Indeed, to go back further still to the story of the birth of the two boys, Esau and Jacob, Rebekah learns from the mouth of God that "two nations are in your womb .
The presentation of Esau and Jacob in Genesis 25 illustrates this quality.
In the selection from the Scriptures we will read on the Sabbath of Thanksgiving we find two brothers, Esau and Jacob.
For admittedly, we are all Esau and Jacob, and at one time or another one will dominate, the other serve, and this is something Isaac recognized and understood.
The episodes show differentiation and separation, but they also show Esau and Jacob reconciled and re-separated, a development noted by Heard (pp.
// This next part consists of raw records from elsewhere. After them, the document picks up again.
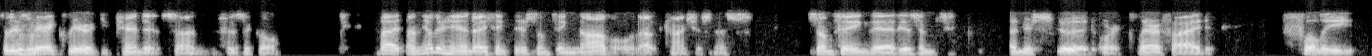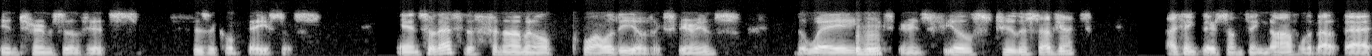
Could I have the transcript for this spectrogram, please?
So there's mm-hmm. very clear dependence on physical. But on the other hand, I think there's something novel about consciousness, something that isn't understood or clarified fully in terms of its physical basis. And so that's the phenomenal quality of experience, the way mm-hmm. the experience feels to the subject. I think there's something novel about that,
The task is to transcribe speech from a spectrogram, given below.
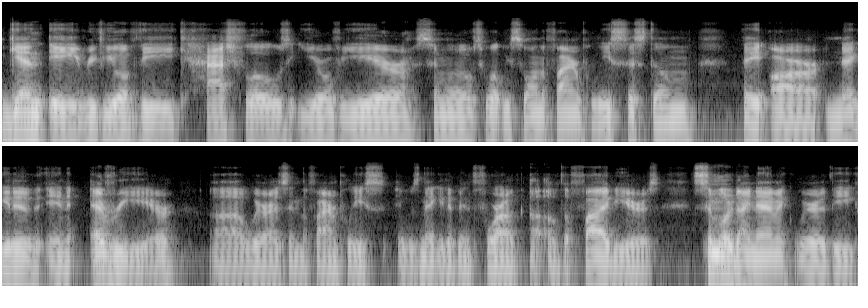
Again, a review of the cash flows year over year, similar to what we saw in the fire and police system. They are negative in every year, uh, whereas in the fire and police, it was negative in four of, uh, of the five years. Similar dynamic where the,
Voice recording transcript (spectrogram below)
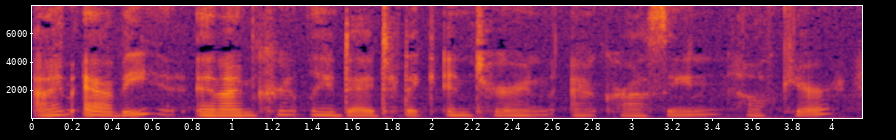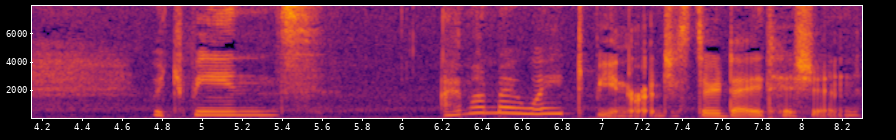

On the one hand it's hard to fault this sort of storytelling as unbiblical, given that both Hebrew and Christian scripture are rife with tales of fraternal conflict: Cain and Abel, Esau and Jacob, Joseph and his brothers, not to mention the prodigal son and his righteous older sibling.
Cortes, Southwest regional director of the Industrial Areas Foundation, began his sermon of civic responsibility by going back more than 2,000 years to the well-known family feud between twin brothers Esau and Jacob.
This is very much the case with Son of Laughter, a novel that needs no plot summary insofar as its story is a retelling of Genesis 21-49: the stories of Abraham and Sarah; Isaac (whose name means Laughter) and Rebekah; Esau and Jacob and Rachel; Joseph and his brothers.
Later in the text, we have the relationship between Esau and Jacob.
Early in the Bible we meet Rebecca, wife of Isaac and mother of the twins Esau and Jacob.
Especially significant and illustrative of this emphasis is the difference in personal pronoun as employed by Esau and Jacob, respectively, when replying to their father's perplexed query regarding their identities.